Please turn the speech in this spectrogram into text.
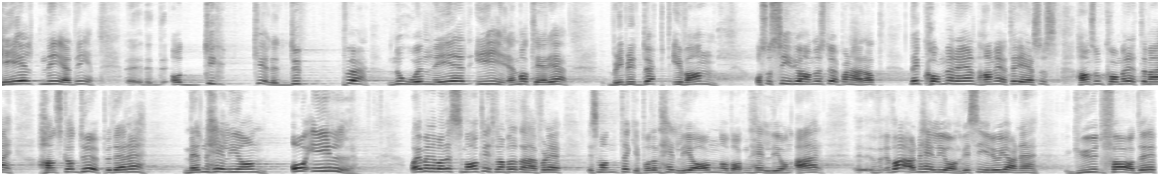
helt nedi. Eh, å dykke eller duppe noe ned i en materie. Bli, bli døpt i vann. Og så sier Johannes døperen her at det kommer en, han heter Jesus, han som kommer etter meg. Han skal døpe dere med Den hellige ånd og ild. Og jeg mener bare Smak litt på dette. her, for det, Hvis man tenker på Den hellige ånd og hva Den hellige ånd er Hva er Den hellige ånd? Vi sier jo gjerne Gud Fader,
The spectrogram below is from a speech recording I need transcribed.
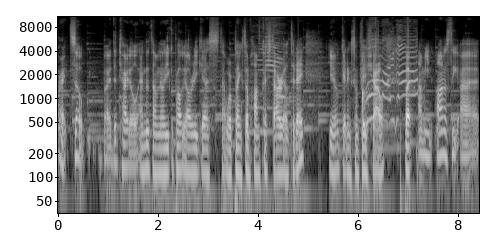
Alright, so by the title and the thumbnail, you could probably already guess that we're playing some Honkai Star Rail today. You know, getting some Fei out. But, I mean, honestly, uh,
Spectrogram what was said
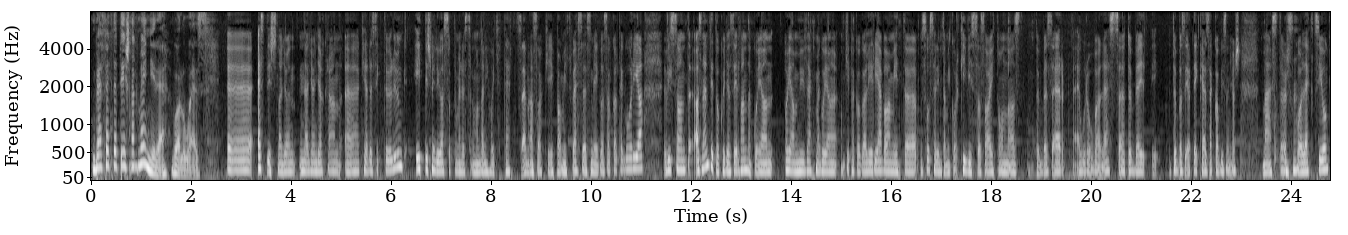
Befektetésnek mennyire való ez? Ezt is nagyon, nagyon gyakran kérdezik tőlünk. Itt is mindig azt szoktam először mondani, hogy tetszen az a kép, amit vesz, ez még az a kategória. Viszont az nem titok, hogy azért vannak olyan, olyan művek, meg olyan képek a galériában, amit szó szerint, amikor kivisz az ajtón, az több ezer euróval lesz, több több az értéke ezek a bizonyos Masters uh-huh. kollekciók,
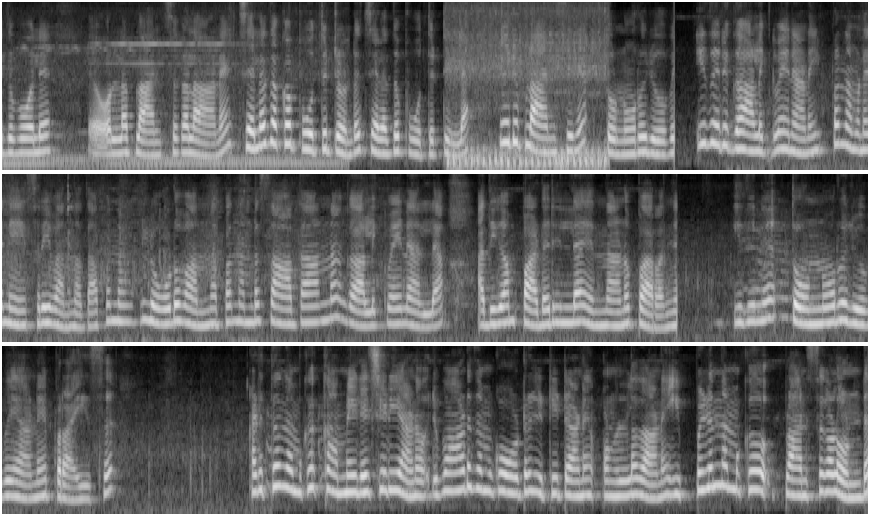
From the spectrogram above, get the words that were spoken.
ഇതുപോലെ ഉള്ള പ്ലാന്റ്സുകളാണ് ചിലതൊക്കെ പൂത്തിട്ടുണ്ട് ചിലത് പൂത്തിട്ടില്ല. ഈ ഒരു പ്ലാന്റ്സിന് തൊണ്ണൂറ് രൂപ. ഇതൊരു ഗാർലിക് വൈനാണ് ഇപ്പം നമ്മുടെ നേഴ്സറി വന്നത്. അപ്പം നമുക്ക് ലോഡ് വന്നപ്പം നമ്മുടെ സാധാരണ ഗാർലിക് വൈൻ അല്ല അധികം പടരില്ല എന്നാണ് പറഞ്ഞത്. ഇതിന് തൊണ്ണൂറ് രൂപയാണ് പ്രൈസ് അടുത്ത നമുക്ക് കമ്മയിലെ ചെടിയാണ്. ഒരുപാട് നമുക്ക് ഓർഡർ കിട്ടിയിട്ടാണ് ഉള്ളതാണ്. ഇപ്പോഴും നമുക്ക് പ്ലാന്റ്സുകളുണ്ട്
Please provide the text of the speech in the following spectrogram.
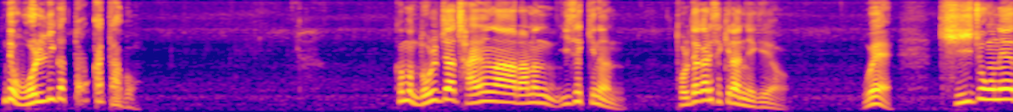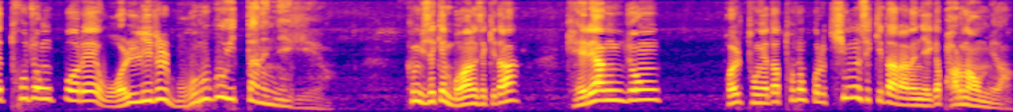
근데 원리가 똑같다고. 그러면 놀자 자연아라는 이 새끼는 돌대가리 새끼란 얘기예요. 왜? 기존의 토종벌의 원리를 모르고 있다는 얘기예요. 그럼 이 새끼는 뭐 하는 새끼다? 계량종 벌통에다 토종벌을 키우는 새끼다라는 얘기가 바로 나옵니다.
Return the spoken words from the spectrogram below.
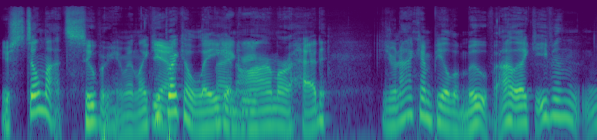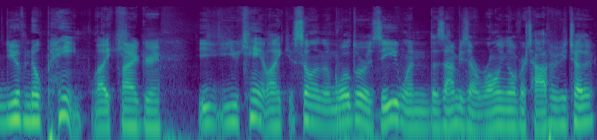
You're still not superhuman. Like you Yeah, break a leg, I an agree. arm, or a head, you're not gonna be able to move. I, like even you have no pain. Like I agree. You, you can't like so in the World War Z when the zombies are rolling over top of each other,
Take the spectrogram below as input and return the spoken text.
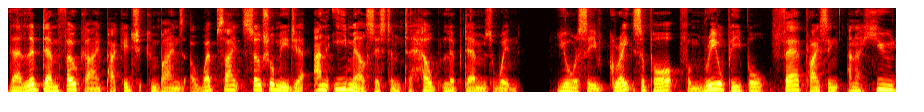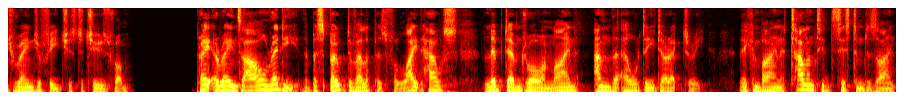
Their Lib Dem Foci package combines a website, social media, and email system to help Lib Dems win. You'll receive great support from real people, fair pricing, and a huge range of features to choose from. Prater Raines are already the bespoke developers for Lighthouse, LibDem Draw Online, and the LD Directory. They combine a talented system design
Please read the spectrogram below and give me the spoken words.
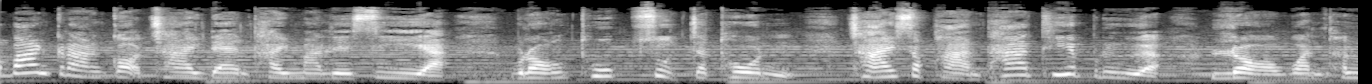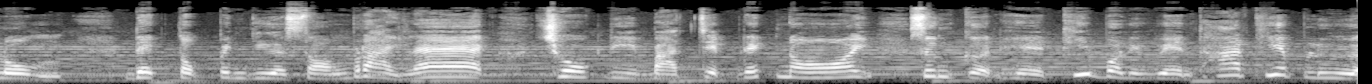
าวบ้านกลางเกาะชายแดนไทยมาเลเซีย ร้องทุกข์สุดจะทน ใช้สะพานท่าเทียบเรือรอวันถลม่มเด็กตกเป็นเหยื่อสองรายแรก โชคดีบาดเจ็บเล็กน้อย ซึ่งเกิดเหตุที่บริเวณท่าเทียบเรือ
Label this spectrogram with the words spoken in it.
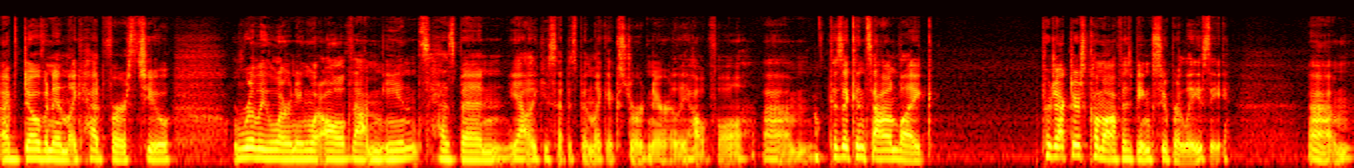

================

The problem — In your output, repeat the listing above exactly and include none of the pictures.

Response —
Please turn the speech in this spectrogram into text.
helt nedi. Eh, å dykke eller duppe noe ned i en materie. Bli, bli døpt i vann. Og så sier Johannes døperen her at det kommer en, han heter Jesus, han som kommer etter meg. Han skal døpe dere med Den hellige ånd og ild. Og jeg mener bare Smak litt på dette. her, for det, Hvis man tenker på Den hellige ånd og hva Den hellige ånd er Hva er Den hellige ånd? Vi sier jo gjerne Gud Fader,
The spectrogram below is from a speech recording I need transcribed.
Alright, so by the title and the thumbnail, you could probably already guess that we're playing some Honkai Star Rail today. You know, getting some Fei out. But, I mean, honestly, uh,
Spectrogram what was said
Befektetésnek mennyire való ez? Ezt is nagyon, nagyon gyakran kérdezik tőlünk. Itt is mindig azt szoktam először mondani, hogy tetszen az a kép, amit vesz, ez még az a kategória. Viszont az nem titok, hogy azért vannak olyan, olyan művek, meg olyan képek a galériában, amit szó szerint, amikor kivisz az ajtón, az több ezer euróval lesz, több több az értéke ezek a bizonyos Masters uh-huh. kollekciók,
From the spectrogram above, get the words that were spoken.
ഇതുപോലെ ഉള്ള പ്ലാന്റ്സുകളാണ് ചിലതൊക്കെ പൂത്തിട്ടുണ്ട് ചിലത് പൂത്തിട്ടില്ല. ഈ ഒരു പ്ലാന്റ്സിന് തൊണ്ണൂറ് രൂപ. ഇതൊരു ഗാർലിക് വൈനാണ് ഇപ്പം നമ്മുടെ നേഴ്സറി വന്നത്. അപ്പം നമുക്ക് ലോഡ് വന്നപ്പം നമ്മുടെ സാധാരണ ഗാർലിക് വൈൻ അല്ല അധികം പടരില്ല എന്നാണ് പറഞ്ഞത്. ഇതിന് തൊണ്ണൂറ് രൂപയാണ് പ്രൈസ് അടുത്ത നമുക്ക് കമ്മയിലെ ചെടിയാണ്. ഒരുപാട് നമുക്ക് ഓർഡർ കിട്ടിയിട്ടാണ് ഉള്ളതാണ്. ഇപ്പോഴും നമുക്ക് പ്ലാന്റ്സുകളുണ്ട്
Please provide the text of the speech in the following spectrogram.
근데 원리가 똑같다고. 그러면 놀자 자연아라는 이 새끼는 돌대가리 새끼란 얘기예요. 왜? 기존의 토종벌의 원리를 모르고 있다는 얘기예요. 그럼 이 새끼는 뭐 하는 새끼다? 계량종 벌통에다 토종벌을 키우는 새끼다라는 얘기가 바로 나옵니다.
Return the spoken words from the spectrogram below.
You're still not superhuman. Like you Yeah, break a leg, I an agree. arm, or a head, you're not gonna be able to move. I, like even you have no pain. Like I agree. You, you can't like so in the World War Z when the zombies are rolling over top of each other,
Take the spectrogram below as input and return the spoken text.
Their Lib Dem Foci package combines a website, social media, and email system to help Lib Dems win. You'll receive great support from real people, fair pricing, and a huge range of features to choose from. Prater Raines are already the bespoke developers for Lighthouse, LibDem Draw Online, and the LD Directory. They combine a talented system design
Please read the spectrogram below and give me the spoken words.
าวบ้านกลางเกาะชายแดนไทยมาเลเซีย ร้องทุกข์สุดจะทน ใช้สะพานท่าเทียบเรือรอวันถลม่มเด็กตกเป็นเหยื่อสองรายแรก โชคดีบาดเจ็บเล็กน้อย ซึ่งเกิดเหตุที่บริเวณท่าเทียบเรือ
Label this spectrogram with the words spoken in it.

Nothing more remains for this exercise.